WHAT IS EXPECTED:
Leaving every picture out, repeat all of the entries below exactly.

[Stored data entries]
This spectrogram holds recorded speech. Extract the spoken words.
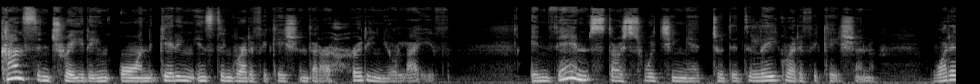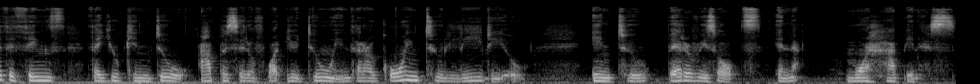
concentrating on getting instant gratification that are hurting your life and then start switching it to the delay gratification. What are the things that you can do opposite of what you're doing that are going to lead you into better results and more happiness?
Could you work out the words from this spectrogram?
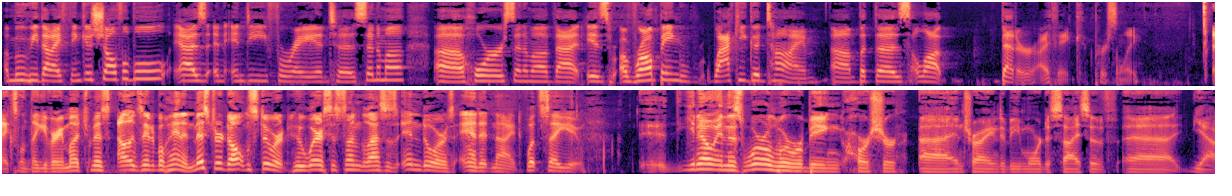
a movie that I think is shelfable as an indie foray into cinema, uh, horror cinema that is a romping, wacky good time, um, but does a lot better. I think personally. Excellent. Thank you very much, Miss Alexander Bohannon. Mr. Dalton Stewart, who wears his sunglasses indoors and at night. What say you? You know, in this world where we're being harsher uh, and trying to be more decisive, uh, yeah,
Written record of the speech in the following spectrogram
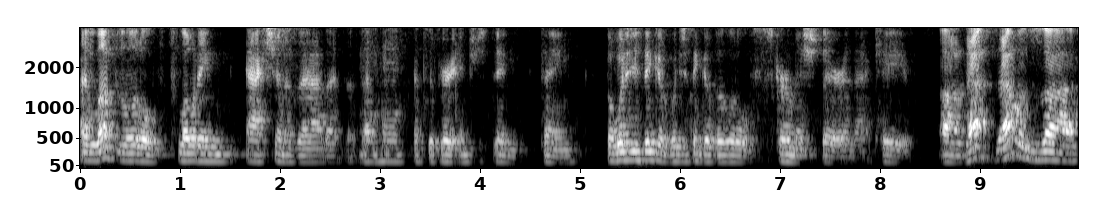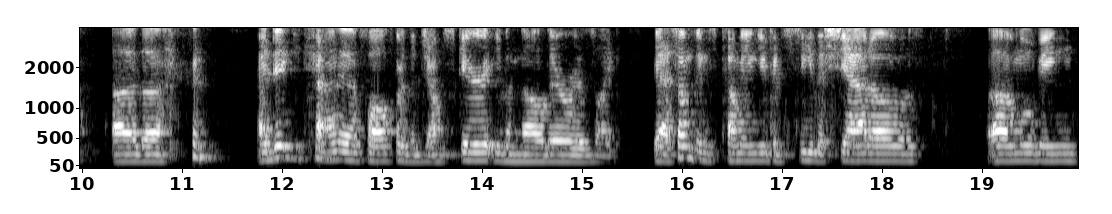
I loved the little floating action of that. that, that that's Mhm. that's a very interesting thing. But what did you think of? What did you think of the little skirmish there in that cave? Uh, that that was uh, uh, the. I did kind of fall for the jump scare, even though there was like, yeah, something's coming. You could see the shadows uh, moving,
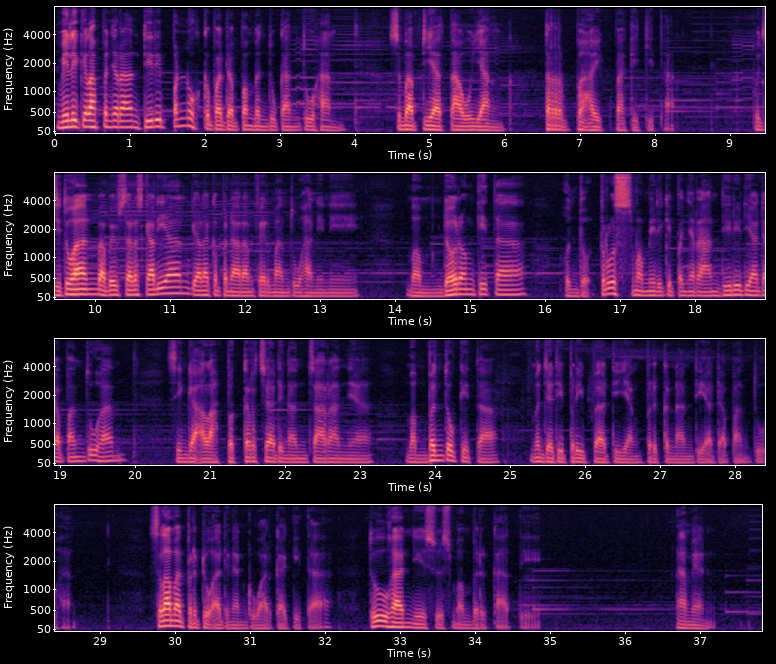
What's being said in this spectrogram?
milikilah penyerahan diri penuh kepada pembentukan Tuhan, sebab Dia tahu yang terbaik bagi kita. Puji Tuhan, Bapak Ibu Saudara sekalian, biarlah kebenaran firman Tuhan ini mendorong kita untuk terus memiliki penyerahan diri di hadapan Tuhan, sehingga Allah bekerja dengan caranya membentuk kita menjadi pribadi yang berkenan di hadapan Tuhan. Selamat berdoa dengan keluarga kita. Tuhan Yesus memberkati. Amen.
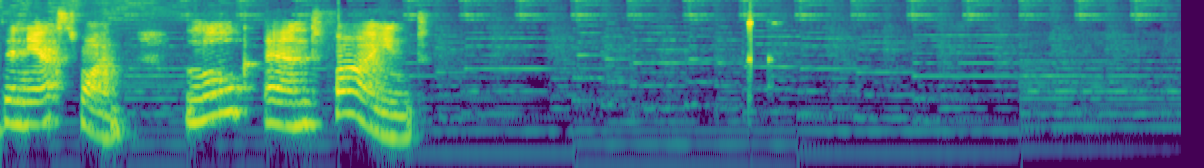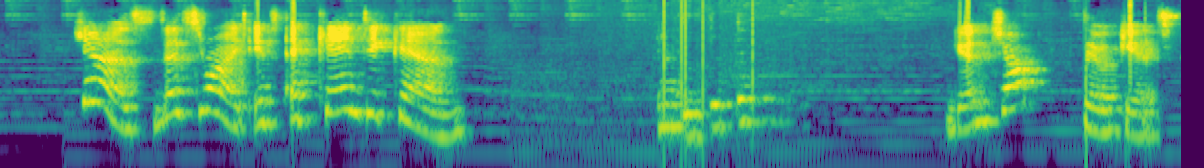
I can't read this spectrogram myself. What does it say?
The next one. Look and find. Yes, that's right. It's a candy can. Good job, So, kids.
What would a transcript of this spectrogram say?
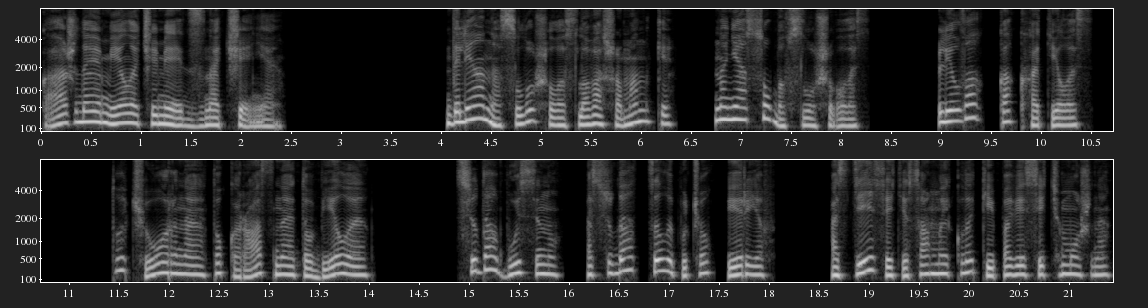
Каждая мелочь имеет значение. Делиана слушала слова шаманки, но не особо вслушивалась. Плела, как хотелось. То черное, то красное, то белое. Сюда бусину, а сюда целый пучок перьев. А здесь эти самые клыки повесить можно.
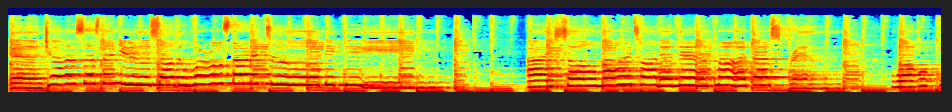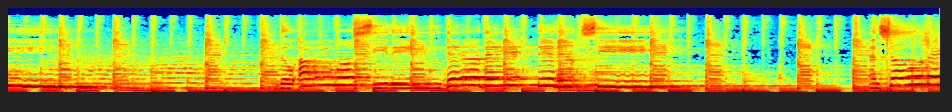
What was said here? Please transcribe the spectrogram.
And just as Though I was sitting there, they didn't see. And so they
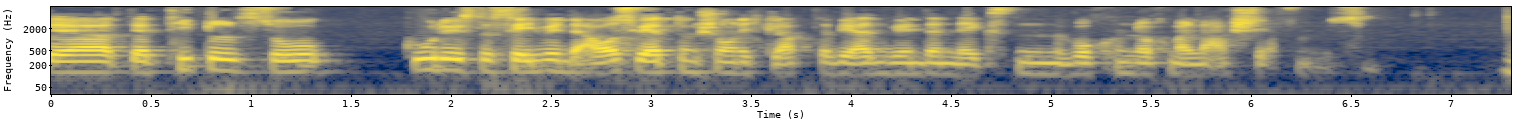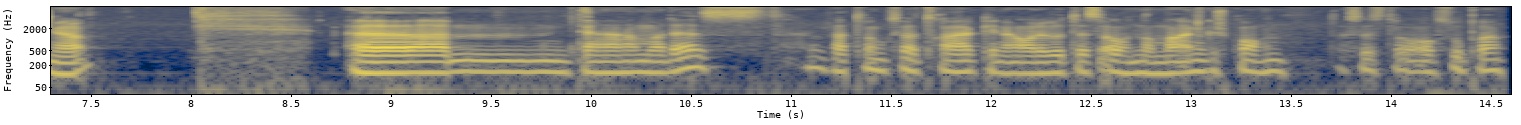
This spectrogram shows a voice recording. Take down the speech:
der, der Titel so gut ist, das sehen wir in der Auswertung schon. Ich glaube, da werden wir in den nächsten Wochen nochmal nachschärfen müssen. Ja. Ähm, da haben wir das. Wartungsvertrag, genau, da wird das auch nochmal angesprochen. Das ist doch auch super.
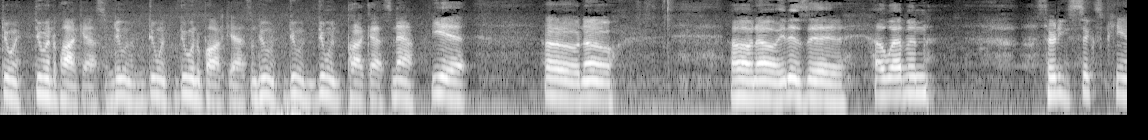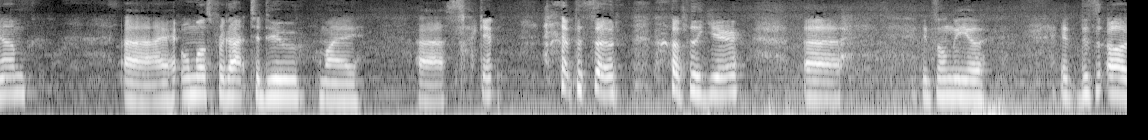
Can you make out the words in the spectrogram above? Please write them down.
doing doing the podcast. I'm doing doing doing the podcast. I'm doing doing doing the podcast now. Yeah. Oh no. Oh no. It is uh, 11:36 p.m. Uh, I almost forgot to do my uh, second episode of the year. Uh, it's only a. It, this is oh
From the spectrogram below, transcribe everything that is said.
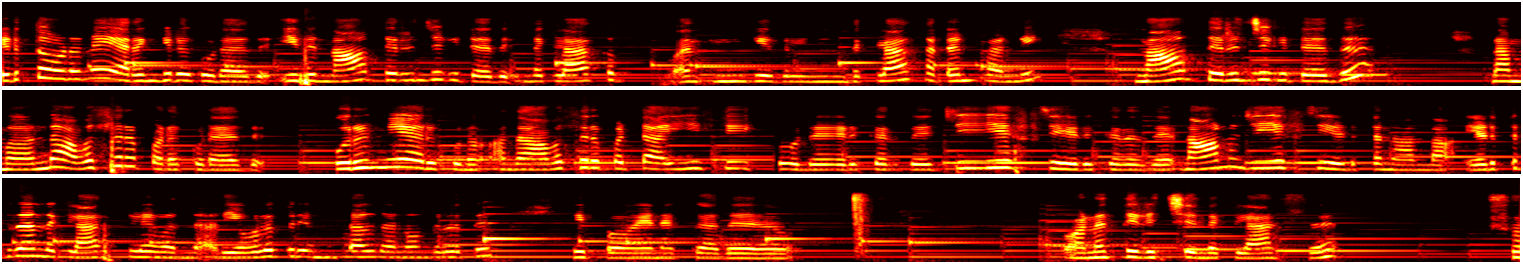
எடுத்த உடனே இறங்கிடக்கூடாது. இது நான் தெரிஞ்சுக்கிட்டது. இந்த கிளாஸ் இங்க இதுல இந்த கிளாஸ் அட்டன் பண்ணி நான் தெரிஞ்சுக்கிட்டது நம்ம வந்து அவசரப்படக்கூடாது. பொறுமையா இருக்கணும். அந்த அவசரப்பட்டு ஐஎஸ்டி கோடு எடுக்கிறது ஜிஎஸ்டி எடுக்கிறது நானும் ஜிஎஸ்டி எடுத்த நான் தான். எடுத்துட்டு தான் அந்த கிளாஸ்க்குள்ளே வந்தேன். அது எவ்வளவு பெரிய முட்டாள்தனங்கிறது இப்போ எனக்கு அது உணர்த்திடுச்சு இந்த கிளாஸ் ஸோ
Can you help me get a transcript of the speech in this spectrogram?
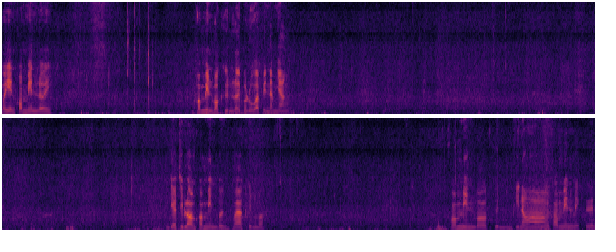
บ่เห็นคอมเมนต์เลยคอมเมนต์บ่ขึ้นเลยบ่รู้ว่าเป็นน้ำยังเดี๋ยวจะลองคอมเมนต์เบิ่งว่าขึ้นบ่ อมเมนต์บ่ขึ้น พี่น้องคอมเมนต์ไม่ขึ้น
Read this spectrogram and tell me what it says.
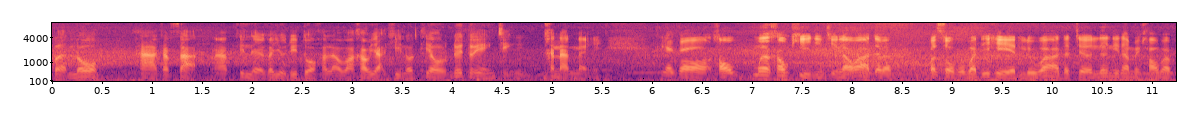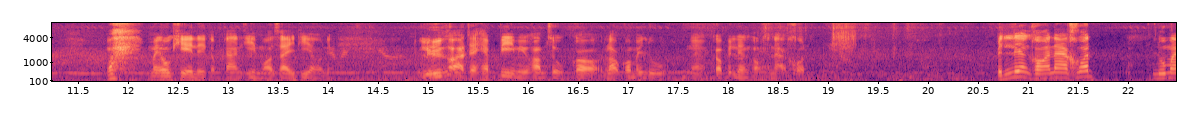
เปิดโลกหาทักษะนะครับที่เหลือก็อยู่ที่ตัวเขาแล้วว่าเขาอยากขี่รถเที่ยวด้วยตัวเองจริงขนาดไหน แล้วก็เขาเมื่อเขาขี่จริง ๆ แล้วอาจจะแบบประสบอุบัติเหตุ หรือว่าอาจจะเจอเรื่องที่ทำให้เขาแบบว้าไม่โอเคเลยกับการขี่มอเตอร์ไซค์เที่ยวเนี่ย หรือเขาอาจจะแฮปปี้มีความสุขก็เราก็ไม่รู้นะก็เป็นเรื่องของอนาคต เป็นเรื่องของอนาคต รู้ไหม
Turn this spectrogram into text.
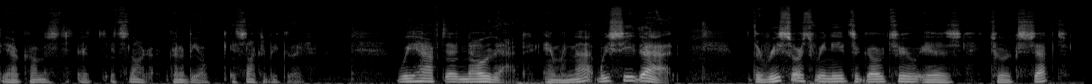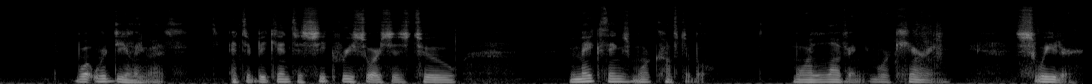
the outcome is it, it's not going to be it's not going to be good. We have to know that, and when that we see that, the resource we need to go to is to accept what we're dealing with, and to begin to seek resources to make things more comfortable, more loving, more caring, sweeter,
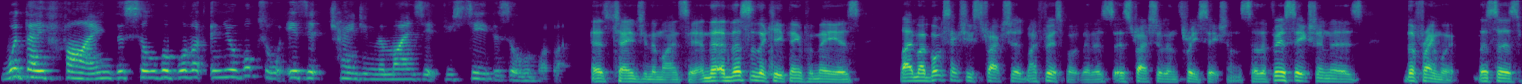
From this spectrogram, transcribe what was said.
would they find the silver bullet in your books or is it changing the mindset to see the silver bullet? It's changing the mindset. And, th- and this is the key thing for me is like my book's actually structured, my first book that is, is structured in three sections. So the first section is the framework. This is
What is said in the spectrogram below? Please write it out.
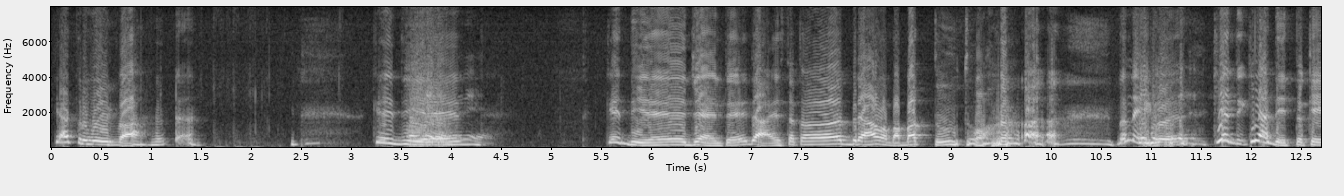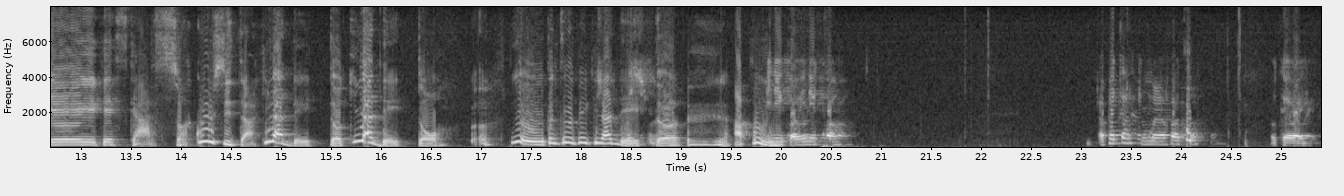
che altro vuoi fare? Che dire? Che dire, gente? Dai, è stato bravo, ma battuto. Non è chi, ha chi l'ha detto che, che è scarso? Accusità, chi l'ha detto? Chi l'ha detto? Io tanto sapere chi l'ha detto. Vieni Appunto. qua, vieni qua. Aspetta, non me l'ha fatto? Ok, vai.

EXPECTED ANSWER:
This spectrogram holds recorded speech. Extract the spoken words.
concentrating on getting instant gratification that are hurting your life and then start switching it to the delay gratification. What are the things that you can do opposite of what you're doing that are going to lead you into better results and more happiness?
Could you work out the words from this spectrogram?
a movie that I think is shelfable as an indie foray into cinema, uh, horror cinema that is a romping, wacky good time, um, but does a lot better. I think personally. Excellent. Thank you very much, Miss Alexander Bohannon. Mr. Dalton Stewart, who wears his sunglasses indoors and at night. What say you? You know, in this world where we're being harsher uh, and trying to be more decisive, uh, yeah,
Written record of the speech in the following spectrogram
I loved the little floating action of that. that, that that's Mhm. that's a very interesting thing. But what did you think of? What did you think of the little skirmish there in that cave? Uh, that that was uh, uh, the. I did kind of fall for the jump scare, even though there was like, yeah, something's coming. You could see the shadows uh, moving,
What's being said in this spectrogram?
milikilah penyerahan diri penuh kepada pembentukan Tuhan, sebab Dia tahu yang terbaik bagi kita. Puji Tuhan, Bapak Ibu Saudara sekalian, biarlah kebenaran firman Tuhan ini mendorong kita untuk terus memiliki penyerahan diri di hadapan Tuhan, sehingga Allah bekerja dengan caranya membentuk kita menjadi pribadi yang berkenan di hadapan Tuhan. Selamat berdoa dengan keluarga kita. Tuhan Yesus memberkati. Amen.
I can't read this spectrogram myself. What does it say?
The next one. Look and find. Yes, that's right. It's a candy can. Good job, So, kids.
What would a transcript of this spectrogram say?
Каждая мелочь имеет значение. Делиана слушала слова шаманки, но не особо вслушивалась. Плела, как хотелось. То черное, то красное, то белое. Сюда бусину, а сюда целый пучок перьев. А здесь эти самые клыки повесить можно.
What was said here? Please transcribe the spectrogram.
And just as Though I was sitting there, they didn't see. And so they
This spectrogram shows a voice recording. Take down the speech:
der, der Titel so gut ist, das sehen wir in der Auswertung schon. Ich glaube, da werden wir in den nächsten Wochen nochmal nachschärfen müssen. Ja. Ähm, da haben wir das. Wartungsvertrag, genau, da wird das auch nochmal angesprochen. Das ist doch auch super.
Can you make out the words in the spectrogram above? Please write them down.
doing doing the podcast. I'm doing doing doing the podcast. I'm doing doing doing the podcast now. Yeah. Oh no. Oh no. It is uh, 11:36 p.m. Uh, I almost forgot to do my uh, second episode of the year. Uh, it's only a. It, this is oh
From the spectrogram below, transcribe everything that is said.
எடுத்த உடனே இறங்கிடக்கூடாது. இது நான் தெரிஞ்சுக்கிட்டது. இந்த கிளாஸ் இங்க இதுல இந்த கிளாஸ் அட்டன் பண்ணி நான் தெரிஞ்சுக்கிட்டது நம்ம வந்து அவசரப்படக்கூடாது. பொறுமையா இருக்கணும். அந்த அவசரப்பட்டு ஐஎஸ்டி கோடு எடுக்கிறது ஜிஎஸ்டி எடுக்கிறது நானும் ஜிஎஸ்டி எடுத்த நான் தான். எடுத்துட்டு தான் அந்த கிளாஸ்க்குள்ளே வந்தேன். அது எவ்வளவு பெரிய முட்டாள்தனங்கிறது இப்போ எனக்கு அது உணர்த்திடுச்சு இந்த கிளாஸ் ஸோ
Can you help me get a transcript of the speech in this spectrogram?
บ่เห็นคอมเมนต์เลยคอมเมนต์บ่ขึ้นเลยบ่รู้ว่าเป็นน้ำยังเดี๋ยวจะลองคอมเมนต์เบิ่งว่าขึ้นบ่ อมเมนต์บ่ขึ้น พี่น้องคอมเมนต์ไม่ขึ้น
Read this spectrogram and tell me what it says.
เปิดโลกหาทักษะนะครับที่เหลือก็อยู่ที่ตัวเขาแล้วว่าเขาอยากขี่รถเที่ยวด้วยตัวเองจริงขนาดไหน แล้วก็เขาเมื่อเขาขี่จริง ๆ แล้วอาจจะแบบประสบอุบัติเหตุ หรือว่าอาจจะเจอเรื่องที่ทำให้เขาแบบว้าไม่โอเคเลยกับการขี่มอเตอร์ไซค์เที่ยวเนี่ย หรือเขาอาจจะแฮปปี้มีความสุขก็เราก็ไม่รู้นะก็เป็นเรื่องของอนาคต เป็นเรื่องของอนาคต รู้ไหม
Turn this spectrogram into text.
the outcome is it, it's not going to be it's not going to be good. We have to know that, and when that we see that, the resource we need to go to is to accept what we're dealing with, and to begin to seek resources to make things more comfortable, more loving, more caring, sweeter,
From this spectrogram, transcribe what was said.
would they find the silver bullet in your books or is it changing the mindset to see the silver bullet? It's changing the mindset. And, th- and this is the key thing for me is like my book's actually structured, my first book that is, is structured in three sections. So the first section is the framework. This is
What is said in the spectrogram below? Please write it out.
che altro vuoi fare? Che dire? Che dire, gente? Dai, è stato bravo, ma battuto. Non è chi, ha chi l'ha detto che, che è scarso? Accusità, chi l'ha detto? Chi l'ha detto? Io tanto sapere chi l'ha detto. Vieni Appunto. qua, vieni qua. Aspetta, non me l'ha fatto? Ok, vai.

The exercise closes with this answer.